Task directions =>
Here, the job is to give back every entry below unchanged, omitting pictures.

Source data =>
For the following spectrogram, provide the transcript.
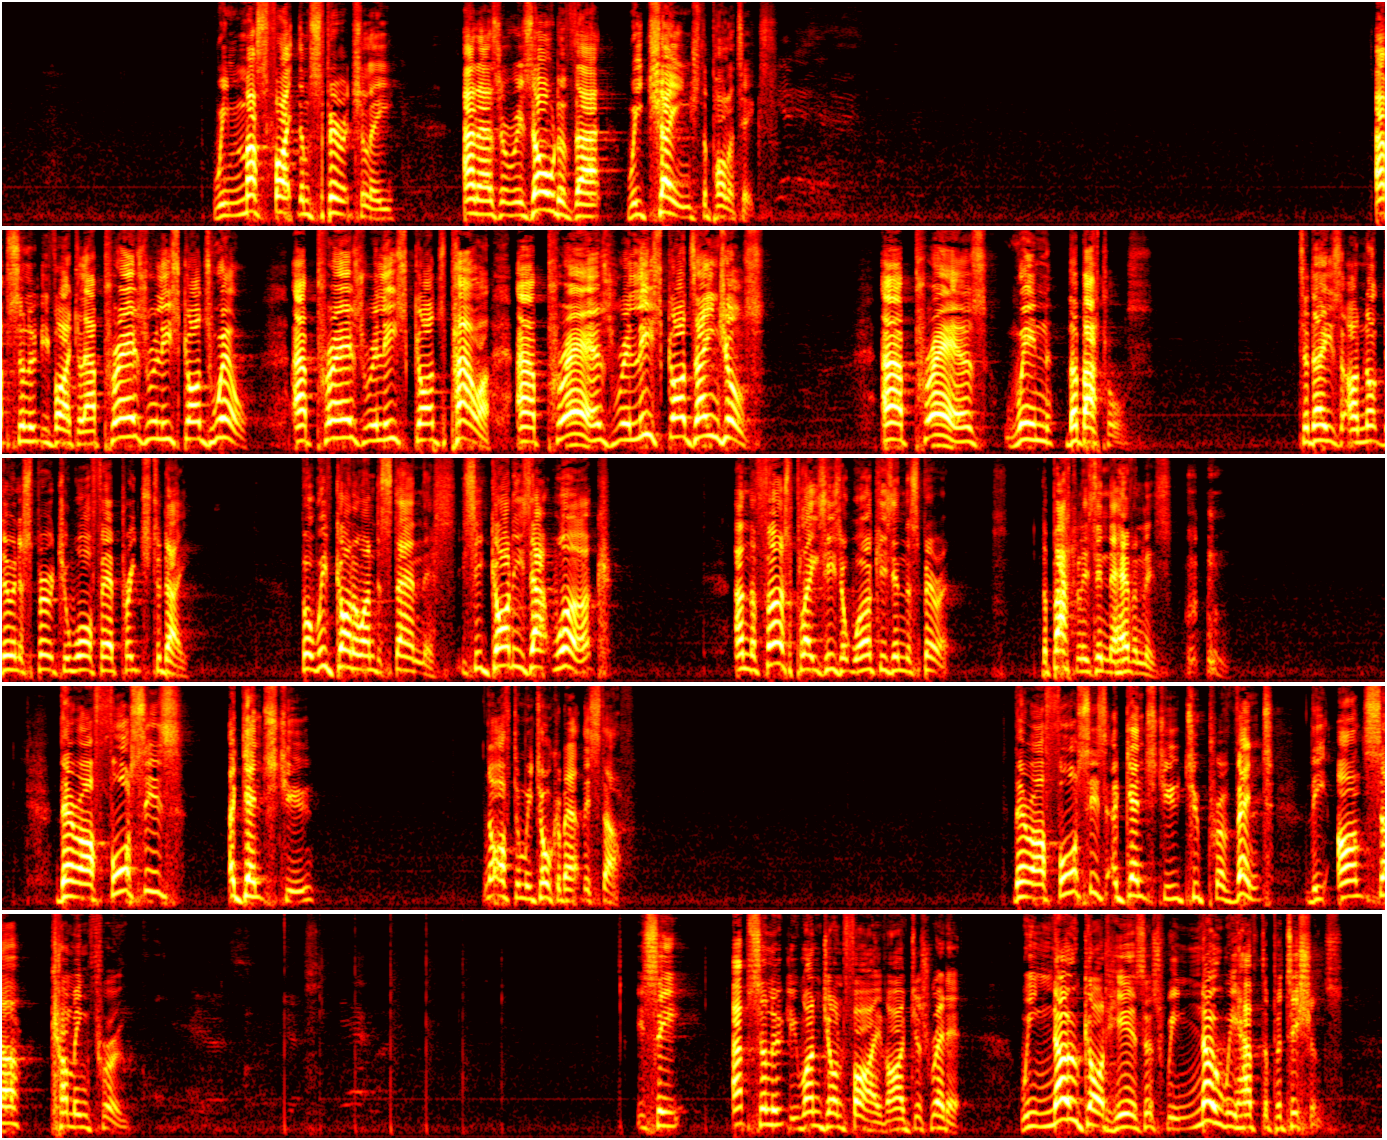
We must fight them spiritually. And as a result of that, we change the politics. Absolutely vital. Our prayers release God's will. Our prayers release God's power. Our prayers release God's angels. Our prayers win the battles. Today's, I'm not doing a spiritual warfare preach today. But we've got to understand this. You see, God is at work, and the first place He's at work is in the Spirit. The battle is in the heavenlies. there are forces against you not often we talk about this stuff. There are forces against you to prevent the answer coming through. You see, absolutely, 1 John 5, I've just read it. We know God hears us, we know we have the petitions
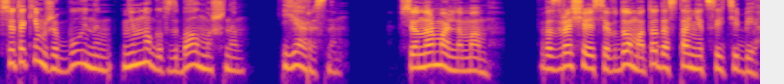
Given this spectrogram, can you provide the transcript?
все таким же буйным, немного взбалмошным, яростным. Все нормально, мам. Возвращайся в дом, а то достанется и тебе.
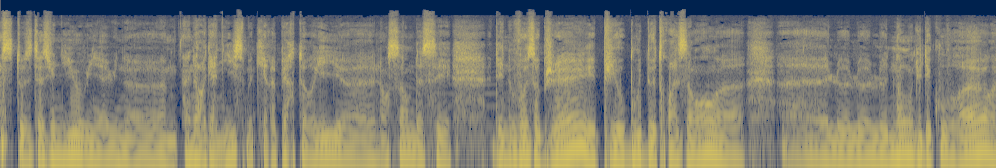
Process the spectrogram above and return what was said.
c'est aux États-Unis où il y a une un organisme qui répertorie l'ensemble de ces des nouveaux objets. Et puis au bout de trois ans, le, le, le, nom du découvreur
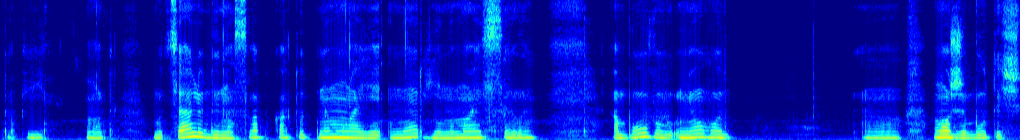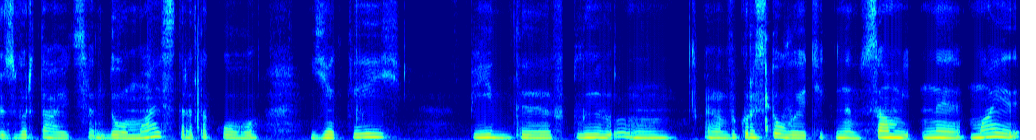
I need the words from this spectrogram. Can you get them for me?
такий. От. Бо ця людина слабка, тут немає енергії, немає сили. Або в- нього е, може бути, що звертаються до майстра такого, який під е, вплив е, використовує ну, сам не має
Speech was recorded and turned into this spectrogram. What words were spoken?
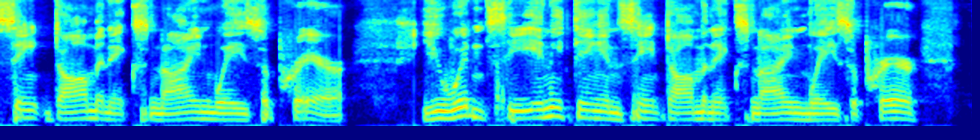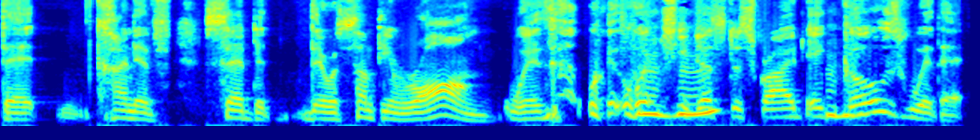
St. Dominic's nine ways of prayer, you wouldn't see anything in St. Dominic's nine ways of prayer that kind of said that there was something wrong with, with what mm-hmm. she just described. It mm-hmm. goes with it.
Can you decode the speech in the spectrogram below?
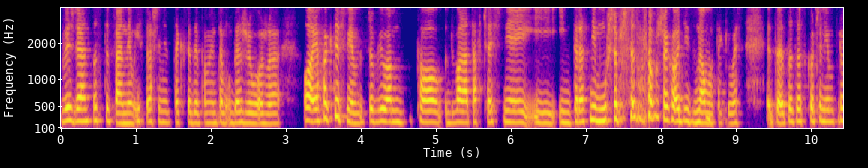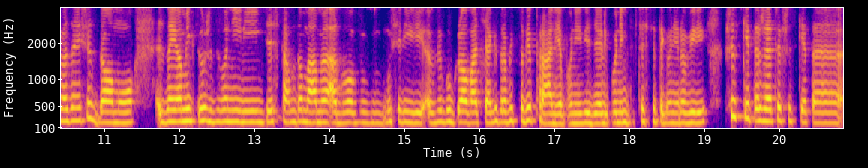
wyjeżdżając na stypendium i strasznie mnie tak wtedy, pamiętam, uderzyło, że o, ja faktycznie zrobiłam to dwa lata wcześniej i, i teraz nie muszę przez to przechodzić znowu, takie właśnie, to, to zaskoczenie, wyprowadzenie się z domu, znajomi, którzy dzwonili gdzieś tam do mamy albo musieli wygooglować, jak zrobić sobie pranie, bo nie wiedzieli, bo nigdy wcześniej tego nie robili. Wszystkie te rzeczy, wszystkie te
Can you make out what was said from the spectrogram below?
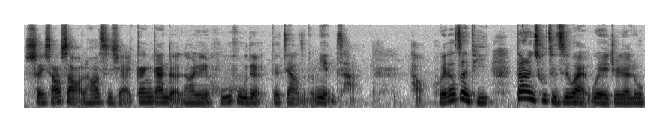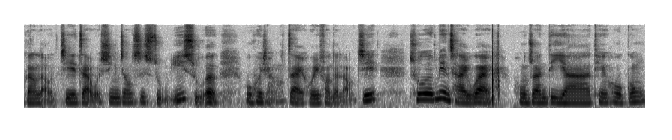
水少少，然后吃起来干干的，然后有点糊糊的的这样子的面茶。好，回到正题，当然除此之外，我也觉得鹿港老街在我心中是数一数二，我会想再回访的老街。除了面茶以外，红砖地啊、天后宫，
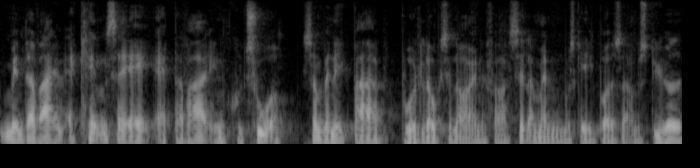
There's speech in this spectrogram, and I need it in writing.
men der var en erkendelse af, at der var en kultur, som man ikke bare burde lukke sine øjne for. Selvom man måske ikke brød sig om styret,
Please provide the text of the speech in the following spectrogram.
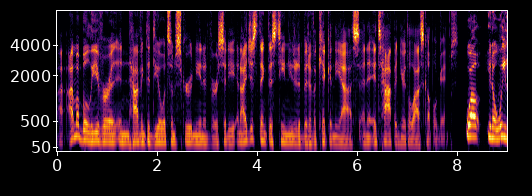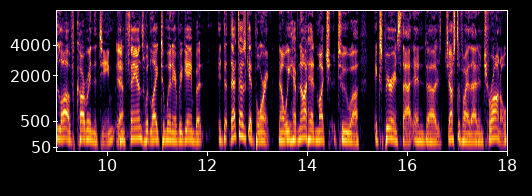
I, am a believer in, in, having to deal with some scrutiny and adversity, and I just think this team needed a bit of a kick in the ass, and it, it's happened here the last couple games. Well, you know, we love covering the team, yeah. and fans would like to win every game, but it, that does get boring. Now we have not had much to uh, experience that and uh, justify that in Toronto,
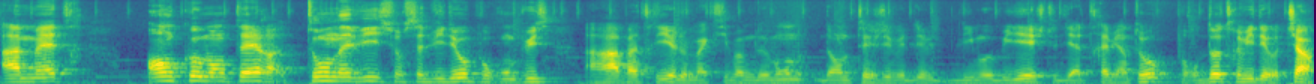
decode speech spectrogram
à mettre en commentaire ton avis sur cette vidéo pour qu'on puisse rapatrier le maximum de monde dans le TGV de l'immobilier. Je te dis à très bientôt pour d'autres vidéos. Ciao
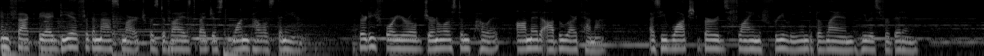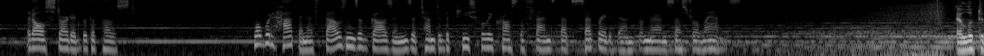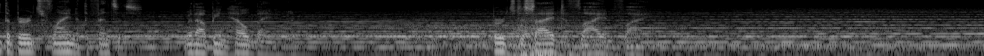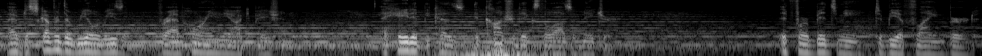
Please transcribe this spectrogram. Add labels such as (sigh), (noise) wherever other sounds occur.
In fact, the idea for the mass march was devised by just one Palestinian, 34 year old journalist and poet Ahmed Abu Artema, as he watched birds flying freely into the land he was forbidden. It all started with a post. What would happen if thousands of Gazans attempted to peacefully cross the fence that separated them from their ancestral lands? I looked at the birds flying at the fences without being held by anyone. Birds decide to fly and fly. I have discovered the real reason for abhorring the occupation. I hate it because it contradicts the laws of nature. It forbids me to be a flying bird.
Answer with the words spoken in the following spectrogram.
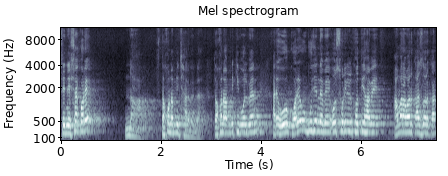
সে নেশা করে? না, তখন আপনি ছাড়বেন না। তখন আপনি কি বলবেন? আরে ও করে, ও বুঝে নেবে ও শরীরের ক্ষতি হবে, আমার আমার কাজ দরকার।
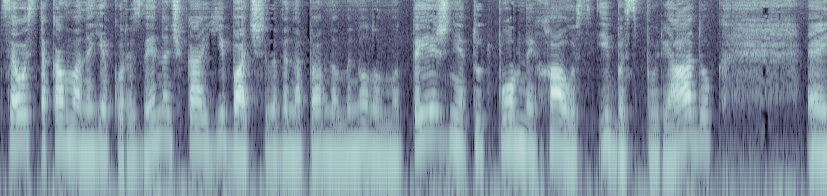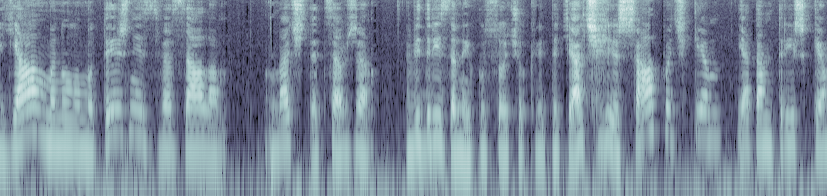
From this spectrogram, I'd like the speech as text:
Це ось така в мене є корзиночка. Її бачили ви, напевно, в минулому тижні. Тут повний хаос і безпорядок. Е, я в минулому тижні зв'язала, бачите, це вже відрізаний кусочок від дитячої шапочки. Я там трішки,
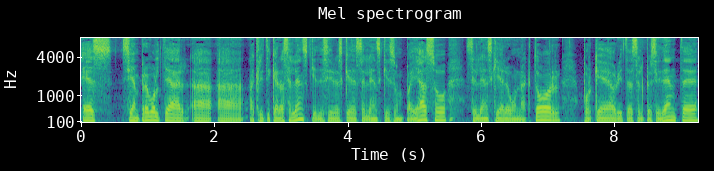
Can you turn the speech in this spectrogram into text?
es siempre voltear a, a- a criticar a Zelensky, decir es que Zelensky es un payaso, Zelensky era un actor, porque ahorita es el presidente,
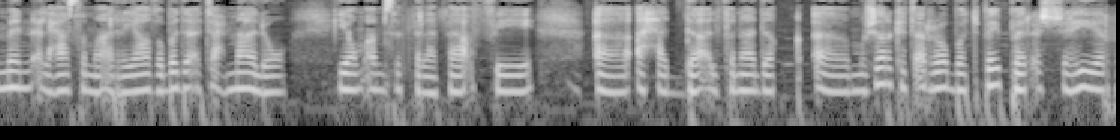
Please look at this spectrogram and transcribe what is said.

Expected answer =>
For the following spectrogram, provide the transcript.
We must fight them spiritually. And as a result of that, we change the politics. Absolutely vital. Our prayers release God's will. Our prayers release God's power. Our prayers release God's angels. Our prayers win the battles. Today's, I'm not doing a spiritual warfare preach today. But we've got to understand this. You see, God is at work, and the first place He's at work is in the Spirit. The battle is in the heavenlies. there are forces against you not often we talk about this stuff. There are forces against you to prevent the answer coming through. You see, absolutely, 1 John 5, I've just read it. We know God hears us, we know we have the petitions
Given this spectrogram, can you provide the transcript?
все таким же буйным, немного взбалмошным, яростным. Все нормально, мам. Возвращайся в дом, а то достанется и тебе.
Process the spectrogram above and return what was said.
c'est aux États-Unis où il y a une un organisme qui répertorie l'ensemble de ces des nouveaux objets. Et puis au bout de trois ans, le, le, le, nom du découvreur
I need the words from this spectrogram. Can you get them for me?
такий. От. Бо ця людина слабка, тут немає енергії, немає сили. Або в- нього е, може бути, що звертаються до майстра такого, який під е, вплив е, використовує ну, сам не має
Speech was recorded and turned into this spectrogram. What words were spoken?
St. Dominic's nine ways of prayer, you wouldn't see anything in St. Dominic's nine ways of prayer that kind of said that there was something wrong with, with what mm-hmm. she just described. It mm-hmm. goes with it.
Can you decode the speech in the spectrogram below?
wyjeżdżając na stypendium i strasznie mnie tak wtedy, pamiętam, uderzyło, że o, ja faktycznie zrobiłam to dwa lata wcześniej i, i teraz nie muszę przez to przechodzić znowu, takie właśnie, to, to zaskoczenie, wyprowadzenie się z domu, znajomi, którzy dzwonili gdzieś tam do mamy albo musieli wygooglować, jak zrobić sobie pranie, bo nie wiedzieli, bo nigdy wcześniej tego nie robili. Wszystkie te rzeczy, wszystkie te
Can you make out what was said from the spectrogram below?
水少少，然后吃起来干干的，然后有点糊糊的的这样子的面茶。好，回到正题，当然除此之外，我也觉得鹿港老街在我心中是数一数二，我会想再回访的老街。除了面茶以外，红砖地啊、天后宫，
There's speech in this spectrogram, and I need it in writing.
men der var en erkendelse af, at der var en kultur, som man ikke bare burde lukke sine øjne for. Selvom man måske ikke brød sig om styret,
Please provide the text of the speech in the following spectrogram.
I, am a believer in, in, having to deal with some scrutiny and adversity, and I just think this team needed a bit of a kick in the ass, and it, it's happened here the last couple games. Well, you know, we love covering the team, yeah. and fans would like to win every game, but it, that does get boring. Now we have not had much to uh, experience that and uh, justify that in Toronto,
decode speech spectrogram
à mettre en commentaire ton avis sur cette vidéo pour qu'on puisse rapatrier le maximum de monde dans le TGV de l'immobilier. Je te dis à très bientôt pour d'autres vidéos. Ciao
Please transcribe this spectrogram. Add labels such as (sigh), (noise) wherever other sounds occur.
In fact, the idea for the mass march was devised by just one Palestinian, 34 year old journalist and poet Ahmed Abu Artema, as he watched birds flying freely into the land he was forbidden. It all started with a post. What would happen if thousands of Gazans attempted to peacefully cross the fence that separated them from their ancestral lands? I looked at the birds flying at the fences without being held by anyone. Birds decide to fly and fly. I have discovered the real reason for abhorring the occupation. I hate it because it contradicts the laws of nature. It forbids me to be a flying bird.
Answer with the words spoken in the following spectrogram.
সে নেশা করে? না, তখন আপনি ছাড়বেন না। তখন আপনি কি বলবেন? আরে ও করে, ও বুঝে নেবে ও শরীরের ক্ষতি হবে, আমার আমার কাজ দরকার।
From this spectrogram, I'd like the speech as text:
Це ось така в мене є корзиночка. Її бачили ви, напевно, в минулому тижні. Тут повний хаос і безпорядок. Е, я в минулому тижні зв'язала, бачите, це вже відрізаний кусочок від дитячої шапочки. Я там трішки,
Can you turn the speech in this spectrogram into text?
es siempre voltear a, a- a criticar a Zelensky, decir es que Zelensky es un payaso, Zelensky era un actor, porque ahorita es el presidente,
Please look at this spectrogram and transcribe what is said.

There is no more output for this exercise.